Trusts are a bit more expensive to create than wills on the front end.  But as we saw above, the back end costs of a will (in probate) are enormous.  Depending on the needs of the client, a trust is a terrific way to save your estate money, time and sanity.

Philip Seymour Hoffman left nothing for his children in his will

Philip Seymour Hoffman left nothing for his children in his will

Actor Philip Seymour Hoffman died earlier this year from a drug overdose.  He left three children and a girlfriend behind.  It was recently discovered that he did not leave anything for his children in his 2004 will.  Media reports such as the one linked above seem to have made this out to be a big deal, but I can tell you as an estate planning attorney, it’s not that unusual.  Here is why:

Hoffman and his girlfriend, Mimi O’Donnell had been living separately at his death, but had also never married, reportedly because Hoffman did not believe in marriage.  They lived, however, essentially the same as a married couple.  They lived together (at least at one time), had three children together and did things together as a family.  Thus, it was as if they were married.  Most of my married clients, at least those with children born of their marriage, leave their inheritance to their spouse, because they trust the spouse to use the inheritance for themselves and the children.  It’s only after the second spouse passes away that most of my clients provide for their children.  The only difference here was that Hoffman and O’Donnell were not legally married.  But, in having children together and having the same trust as most married couples, Hoffman decided he trusted O’Donnell that if he were to die, she would use his estate to support their children and raise them as he would have wanted.

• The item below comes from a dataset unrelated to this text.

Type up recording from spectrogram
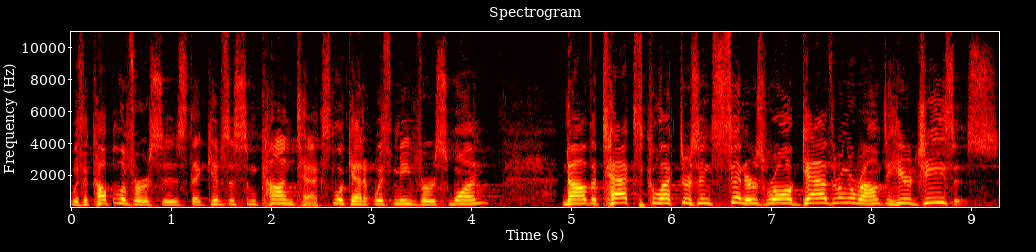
with a couple of verses that gives us some context. Look at it with me, verse 1. Now the tax collectors and sinners were all gathering around to hear Jesus.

This last point was apparently very important to Hoffman who did not want his children to become “trust fund kids”.  It is interesting to note that Hoffman presumably would not have had to provide directly for O’Donnell in his will because they were not married.  In most states, including Missouri, you cannot cut your spouse entirely out of your estate, unless you have a prenuptial or antenuptial agreement in place.

Estate Planning 101: Difference between an Executor and a Personal Representative

Estate Planning 101: Difference between an Executor and a Personal Representative

An executor  is a person named in a will and appointed by the Probate Court to manage and distribute the estate of a person who has passed away, in accordance with the terms of their will.  If the person named in the will is a male, he is technically called an executor and if they are a female they are referred to as an executrix.  Practically speaking the person named is universally referred to as an executor and the male / female distinction is largely irrelevant.

A few years back, Missouri started using the term personal representative instead of executor.  The name is different, the duties are exactly the same.  Other states often use the term personal representative also.

If a person dies without a will, or the will does not name an executor, or in some cases, the executor cannot serve or has been removed by the Probate Court, a person must be appointed to manage and distribute the estate and they are called an administrator in Missouri.  Again, the duties are the same as that of a personal representative, the difference being that the estate is distributed by a personal representative according to the will and if there is no will with an administrator appointed, then the estate is distributed by the laws of intestacy.